Immunoexcitotoxicity and autism symptoms

What is immunoexcitotoxicity and how does it cause autism symptoms?

Immunoexcitotoxicity is the term coined by Dr. Russell Blaylock in his landmark papers1, 2, 3 on a potential central mechanism for autism and other neurodevelopmental and neurodegenerative disorders.

Let’s break it down so that it is easier to understand how
this cascade of events impacts the brain.


Immunoexcitotoxicity

IMMUNO

The majority of the brain is made up of immune cells (glia).  Glia make up 85% of the 1 ½ kg of fat that makes up the brain.  The glia are play a role in every aspect of brain function. Glia “transmit” or “broadcast” brain chemicals (neurotransmitters) throughout the brain playing a role in every aspect of brain function.  Broadcasting brain chemicals requires energy, and the proper balance of other brain chemicals like glutamate.

EXCITO

Glutamate is the most abundant neurotransmitter in the brain.  It is essential for the development and function of the brain.  It strictly regulated by the antioxidant glutathione because in high amounts, it can change the way to brain functions and even cause damage.  Glutamate increases when glia (the immune cells in the brain) encounter chemicals, metals or microbes.  The glia work to control the threat and repair damage to the brain.

TOXCICITY

The brain requires adequate levels of glutathione to manage glutamate.  Glutathione is the master antioxidant in the body and brain.  It helps to protect cells from damage and is needed to “mop” up excess glutamate.  Glutathione is the rate limiting step in development.  Developmental speed depends on glutathione produced by the methylation cycle.  Glutathione helps to detoxify many harmful toxicants including metals and chemicals.  Depletion of glutathione, results in higher levels of glutamate in the brain triggering a cascade of events that cause disruption of typical brain function and damage.

Immunoexcitotoxicity disrupts typical functioning of the brain.  A study done at Stanford, a supplement that supports glutathione production reduced irritability, aggression and stereotypical behaviours in autism.  N-acetyl-cysteine is a precursor to glutathione and is used to “mop” of glutamate.  In a practice setting, treatments that improve glutathione improve repetitive behaviours, mood and sensory integration resulting in a reduction in scripting, echolalia, head banging and other self-injurious behaviours, and aggression.

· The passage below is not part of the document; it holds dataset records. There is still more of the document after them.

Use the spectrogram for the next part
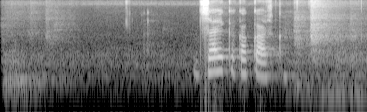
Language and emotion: Russian, neutral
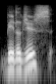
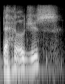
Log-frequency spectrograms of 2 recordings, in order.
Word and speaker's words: Betelgeuse: Beetlejuice, Betelgeuse. I do believe it's more of an Arabic name, so it should be pronounced more like Betelgeuse.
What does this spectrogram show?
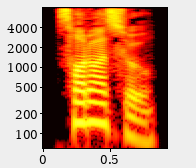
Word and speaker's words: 설화수: Bacanya gimana sih? Salwashu, Sulwashu, Sulwashu. Meanwhile, 설화수, 설화수.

By regluating glutamate, children with autism experience improved brain function which leads to more awareness, improved language and more appropriate social interaction.

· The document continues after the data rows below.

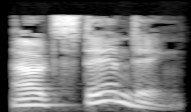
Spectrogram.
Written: outstanding

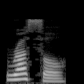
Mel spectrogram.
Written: russel

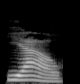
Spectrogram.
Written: yao

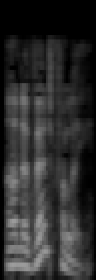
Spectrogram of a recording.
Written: uneventfully

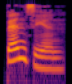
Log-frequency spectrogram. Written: Benzion

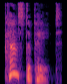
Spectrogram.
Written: constipate

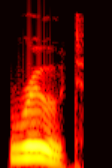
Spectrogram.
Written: rute

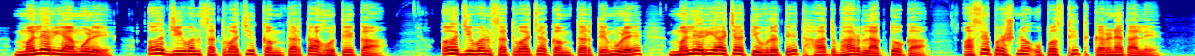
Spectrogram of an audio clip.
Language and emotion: Marathi, neutral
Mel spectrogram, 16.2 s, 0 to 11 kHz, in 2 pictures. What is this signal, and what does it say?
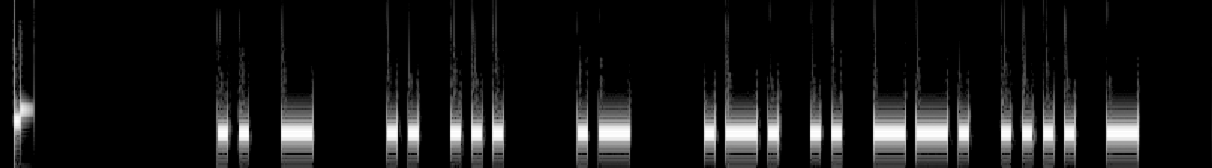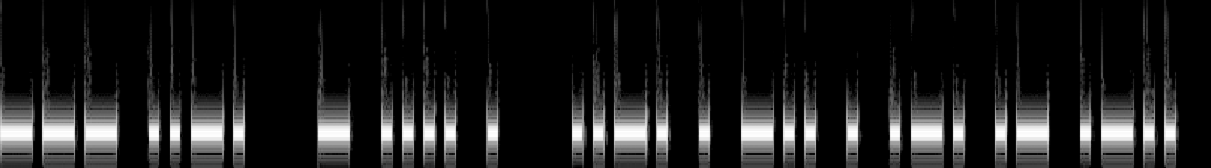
Morse code, heard as a keyed tone, about 17 wpm, 700 Hz. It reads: IT IS A RIGHT OF THE FEDERAL
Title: Sentences from Top 1000 Words - Review Part 5 - 17wpm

Supplements that increase glutathione status include NAC, methyl B12 injections, curcumin, B6, magnesium, vitamin E, selenium and zinc.

References

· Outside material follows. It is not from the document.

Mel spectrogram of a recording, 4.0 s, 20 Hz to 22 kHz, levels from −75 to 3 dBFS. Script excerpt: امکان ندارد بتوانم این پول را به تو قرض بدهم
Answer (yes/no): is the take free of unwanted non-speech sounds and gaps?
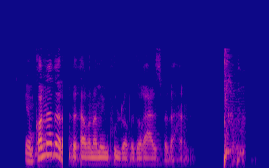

  1. Blaylock RL. A possible central mechanism in autism spectrum disorders, part 1. Altern Ther Health. 2008 Nov-Dec;14(6):46-53.
  2. Blaylock, RL. A possible central mechanism in autism spectrum disorders, part 2: immunoexcitotoxicity. Altern Ther Health Med. 2009 Jan-Feb; 15 (1):60-7.

Blaylock, RL. A possible central mechanism in autism spectrum disorders, part 3: the role of excitotoxin food additives and the synergistic effects of other environmental toxinsAltern Ther Health Med. 2009 Mar-Apr;15(2):56-60.